10) The wall buttresses at the ends of the wings are also described. But, these are not visible at either Goat Hill or Millville as they are submerged. Such buttresses are visible at some locks on the Chenengo Canal.

11) The description does not include a lock width. On the Blackstone Canal, this was 10 feet. This dimension is critical as it sets the width of the boats and cannot vary from lock to lock.

12) One item not mentioned in the description is that the top row of stones on each wall of the lock (the "cap" stones) are wider in the across the lock dimension than the stones of the courses below. Some of these cap stones are visible at Skull Rock Lock and Lower Taft Lock.

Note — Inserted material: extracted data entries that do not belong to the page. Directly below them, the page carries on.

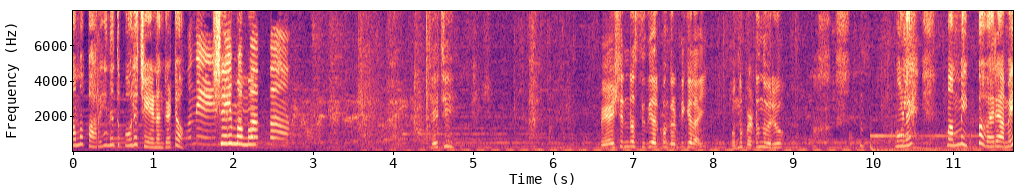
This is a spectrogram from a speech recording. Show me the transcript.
അമ്മ പറയുന്നത് പോലെ ചെയ്യണം കേട്ടോ. ശരി, മമ്മ. ചേച്ചി പേഷ്യന്റിന്റെ സ്ഥിതി അല്പം ക്രിട്ടിക്കലായി ഒന്ന് പെട്ടെന്ന് വരൂ. മോളെ മമ്മ ഇപ്പൊ വരാമേ.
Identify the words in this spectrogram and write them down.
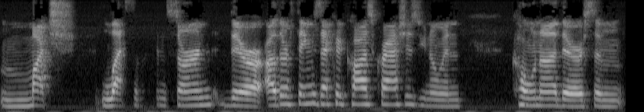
much less of a concern. There are other things that could cause crashes. You know in kona there are some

The first paragraph above describes the "breast" as 3-1/2' wide and the "stop plank groove" as "A groove to be cut from the top of the coping to the breast 4 inches wide and deep to receive stop plank at the head of the lock." These are both seen in the 11/8/11 view of Millville Lock. The "breast" is 3'9" wide, the stop plank groove is 4" wide and 14" back from the gate pocket. The stop plank groove goes from the top of the cap stone down 5'11 to the top of the breast.

This is an 11/8/11 view of the lower end of the berm wall of Millville Lock with the gate pocket on the right. No lower stop gate groove is visible. It is supposed to be 6' high from the lock floor and located 8' below the gate pocket. The obvious conclusion is that the water is more than 6' deep here.

On the other hand notice this 1/19/12 view of the lower end of Skull Rock Lock. This lock is an outlet lock to the river pool that extended downstream to the Millville Dam at Central Street. Since the dam is now gone, the river level is lower than during the operating period. In the view above, the stop plank groove is visible about 8 feet to the left of the quoin, which agrees with the specification.

This photo shows the grooves in the cap stone for the gate irons at the lower towpath side gate of Millville Lock. Note that the right (upstream) iron has two bolt holes while the left has three.

These are the gate irons for the upper berm gate of Millville Lock on 11/8/11. Again, there are two bolts on the upper (left) iron and three on the right.

To better illustrate the gate pivot hardware that would have been on the locks, the above photo is from Lock 11 of the Illinois & Michigan Canal taken 7/24/10. The pivot post of the gate would have extended through the collar on the left.

At the gate pockets on the Millville Lock, there are grooves to receive iron connectors between the cap stones on several adjacent stones at each gate pocket, but not elsewhere.

This is a 2012 photo of Lock 2 East on the Morris Canal in New Jersey showing the masonry walls, the wooden floor, and the miter sill. The lower gate pockets are just beyond the worker with the yellow vest on the left and the two ladders on the right. This lock was filled in early in the twentieth century and is now being restored. It well illustrates currently invisible features of Blackstone Canal Locks 

Close up of the Morris Canal, Lock 2 East miter sill looking the other way.

Gates from the Morris Canal Lock 2E

Close up of the butterfly valve in the gates above 

These are the cap stones of Morris Canal Lock 2 East removed from the chamber. They are about the size of the cap stones on Blackstone Canal locks.

This is a 3/18/12 photo of the lower, river side end of Skull Rock Lock showing a cap stone, the gate quoin, and the lower stop plank groove.

This is a 4/15/12 view of Ohio & Erie Canal Lock 37 North with most of the lower gates rotted away, but showing the valves and operating rod and a few other details.